    We cannot facilitate co-creative leadership without first taking a good look at ourselves. What I teach people in my programs is this: if you have an issue, you will keep running into that issue. And leadership magnifies your issues.

    So if you’re in a leadership position and experiencing difficulty with the people around you, pause and take stock of yourself. Effective leaders are able to take a candid look at themselves. They have a strong sense of when they’re in integrity and they’re able to make adjustments and apologies for where they’re not. Leaders tend to run into problems when they take too much or too little responsibility for the problems at hand. They also run into problems when they take too much or too little responsibility for the actions of others. As in all other areas of life, leadership demands that we first look at ourselves and assess our contribution to the situation in order to be most effective.

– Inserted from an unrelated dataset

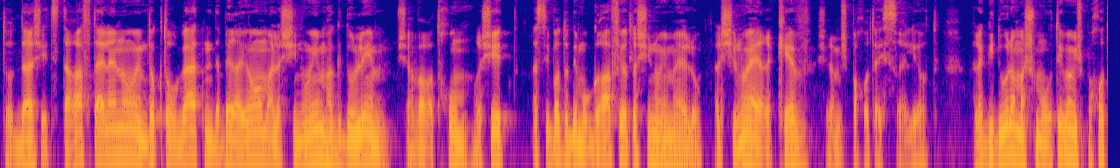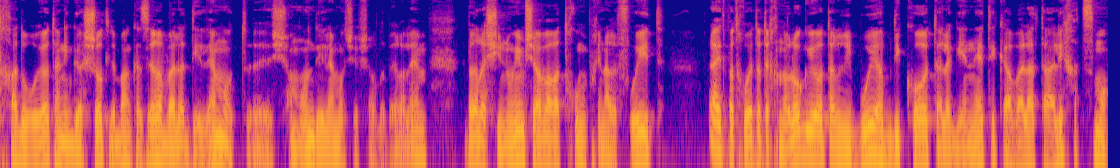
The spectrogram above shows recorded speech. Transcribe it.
תודה שהצטרפת אלינו. עם דוקטור גת נדבר היום על השינויים הגדולים שעבר התחום. ראשית, הסיבות הדמוגרפיות לשינויים האלו, על שינוי ההרכב של המשפחות הישראליות, על הגידול המשמעותי במשפחות חד-הוריות הניגשות לבנק הזרע ועל הדילמות, יש המון דילמות שאפשר לדבר עליהן, נדבר על השינויים שעבר התחום מבחינה רפואית, על ההתפתחויות הטכנולוגיות, על ריבוי הבדיקות, על הגנטיקה ועל התהליך עצמו,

Opening Communication and Bridging Divides

    Communication is a necessary part of any relationship. It becomes particularly important when in a leadership position. A leader must be able to effectively communicate with all parties involved. They must also be able to facilitate communication between individuals and within groups. Communication requires compassion and clarity. It also requires a good measure of personal development work.

    Strong communicators have the ability to understand others and use the words necessary to express concepts and plans so that there can be as much engagement as possible. Unfortunately, many people have had negative experiences communicating with others. They’ve had conversations where they did not feel seen, heard, or respected. Because of this, many people do not show up to the conversation. A leader is able to bring everyone to the table, open the channels of dialogue and facilitate involvement. A leader also enables team-members to grow their skills so that they can adeptly handle tasks on their own. This takes a combined effort of personal development enhanced communication skills on the part of the leader.

Creating the Win/Win/Win

    A win/win is a two-sided victory. We need to be willing to create wins for every party involved. As a family, this means that the family trip can’t be just about making the parents happy or the kids happy. In business, this means that we need to think about how what we offer benefits our customers, employees, owners, community, and environment.

Yet, most critical to this aspect of co-creative leadership is the collective development of new ways of thinking about partnership and responsibility, participation and benefit. As leaders, it’s important to put concerted effort towards understanding how things can benefit as many people as possible. When our goal is to support others, we co-create opportunities that have the maximum potential benefit for all involved.